◆ PROMPT
Keep the wording of each record exactly the same when you repeat it, and leave out pictures.

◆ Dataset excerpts
[Start of Attachment]
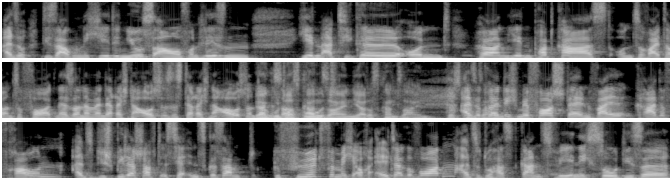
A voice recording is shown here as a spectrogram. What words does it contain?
Also die saugen nicht jede News auf und lesen jeden Artikel und hören jeden Podcast und so weiter und so fort, ne? Sondern wenn der Rechner aus ist, ist der Rechner aus und Ja, dann gut, ist auch das kann gut. sein. Ja, das kann sein. Das kann Also sein. könnte ich mir vorstellen, weil gerade Frauen, also die Spielerschaft ist ja insgesamt gefühlt für mich auch älter geworden. Also du hast ganz wenig so diese,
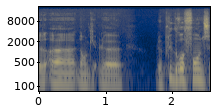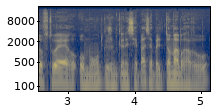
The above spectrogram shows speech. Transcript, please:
euh, donc le, le plus gros fonds de software au monde que je ne connaissais pas s'appelle Thomas Bravo.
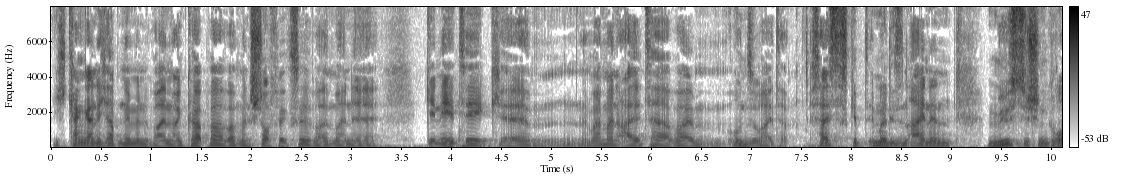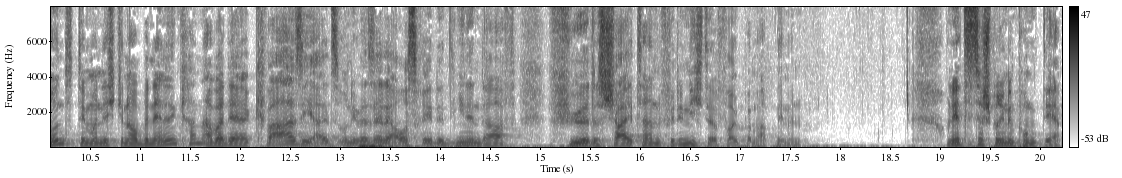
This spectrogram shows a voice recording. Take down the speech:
ich kann gar nicht abnehmen, weil mein Körper, weil mein Stoffwechsel, weil meine Genetik, ähm, weil mein Alter, weil und so weiter. Das heißt, es gibt immer diesen einen mystischen Grund, den man nicht genau benennen kann, aber der quasi als universelle Ausrede dienen darf für das Scheitern, für den Nichterfolg beim Abnehmen. Und jetzt ist der springende Punkt der.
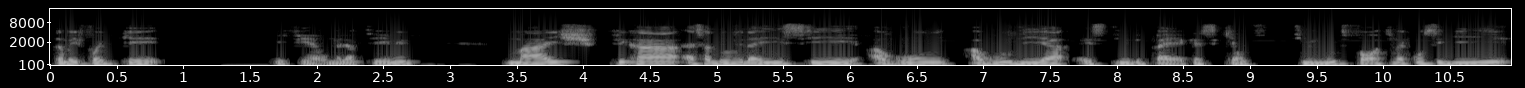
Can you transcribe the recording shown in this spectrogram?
também foi porque, enfim, é o melhor time. Mas fica essa dúvida aí se algum, algum dia esse time do Packers, que é um time muito forte, vai conseguir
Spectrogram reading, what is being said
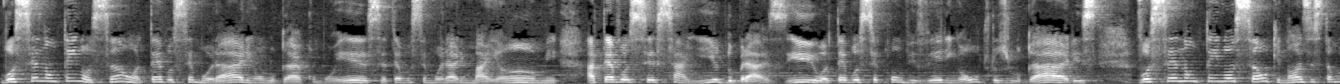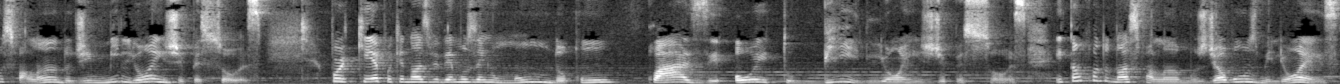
Você não tem noção até você morar em um lugar como esse, até você morar em Miami, até você sair do Brasil, até você conviver em outros lugares. Você não tem noção que nós estamos falando de milhões de pessoas. Por quê? Porque nós vivemos em um mundo com quase 8 bilhões de pessoas. Então, quando nós falamos de alguns milhões,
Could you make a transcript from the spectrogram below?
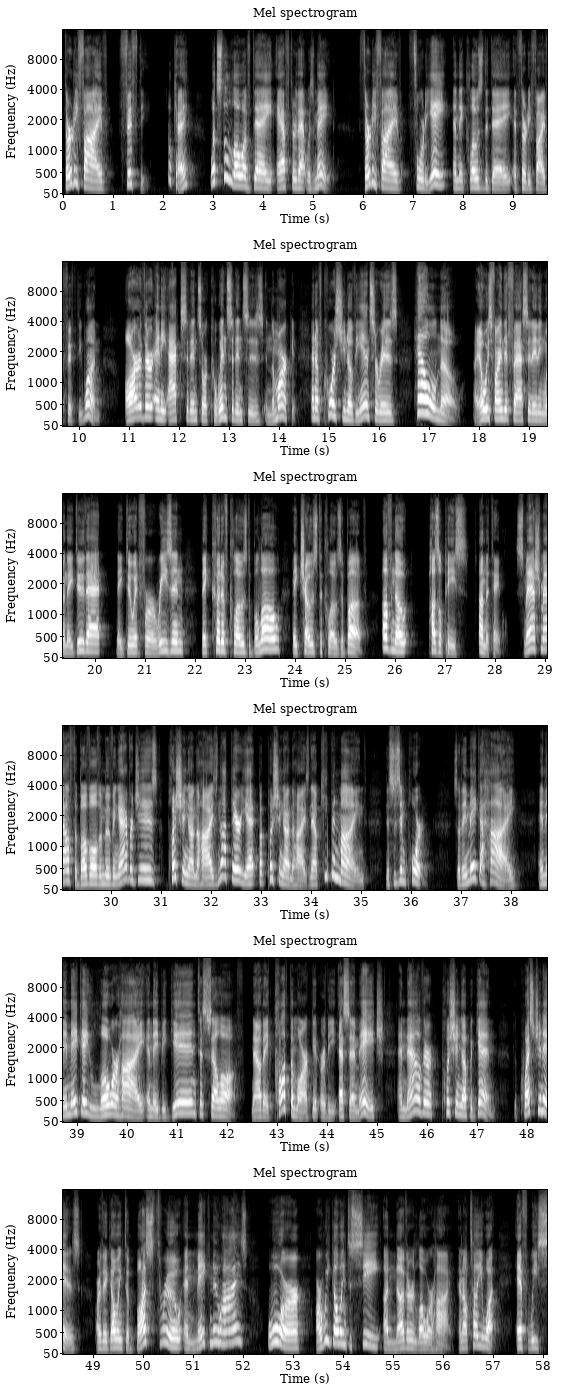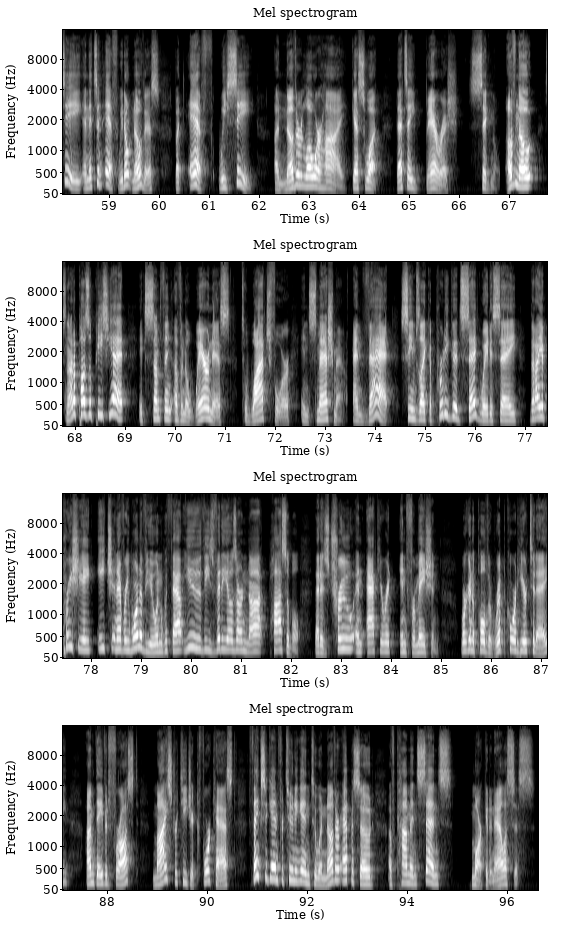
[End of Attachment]
◆ TASK SOLUTION
A voice recording is shown here as a spectrogram. What words does it contain?
Also die saugen nicht jede News auf und lesen jeden Artikel und hören jeden Podcast und so weiter und so fort, ne? Sondern wenn der Rechner aus ist, ist der Rechner aus und Ja, dann gut, ist auch das kann gut. sein. Ja, das kann sein. Das kann Also sein. könnte ich mir vorstellen, weil gerade Frauen, also die Spielerschaft ist ja insgesamt gefühlt für mich auch älter geworden. Also du hast ganz wenig so diese,
The above spectrogram shows speech. Transcript, please:
euh, donc le, le plus gros fonds de software au monde que je ne connaissais pas s'appelle Thomas Bravo.
This spectrogram shows a voice recording. Take down the speech:
ich kann gar nicht abnehmen, weil mein Körper, weil mein Stoffwechsel, weil meine Genetik, ähm, weil mein Alter, weil und so weiter. Das heißt, es gibt immer diesen einen mystischen Grund, den man nicht genau benennen kann, aber der quasi als universelle Ausrede dienen darf für das Scheitern, für den Nichterfolg beim Abnehmen. Und jetzt ist der springende Punkt der.
Can you transcribe the recording shown in this spectrogram?
também foi porque, enfim, é o melhor time. Mas fica essa dúvida aí se algum, algum dia esse time do Packers, que é um time muito forte, vai conseguir
Spectrogram reading, what is being said
Você não tem noção até você morar em um lugar como esse, até você morar em Miami, até você sair do Brasil, até você conviver em outros lugares. Você não tem noção que nós estamos falando de milhões de pessoas. Por quê? Porque nós vivemos em um mundo com quase 8 bilhões de pessoas. Então, quando nós falamos de alguns milhões,
Could you make a transcript from the spectrogram below?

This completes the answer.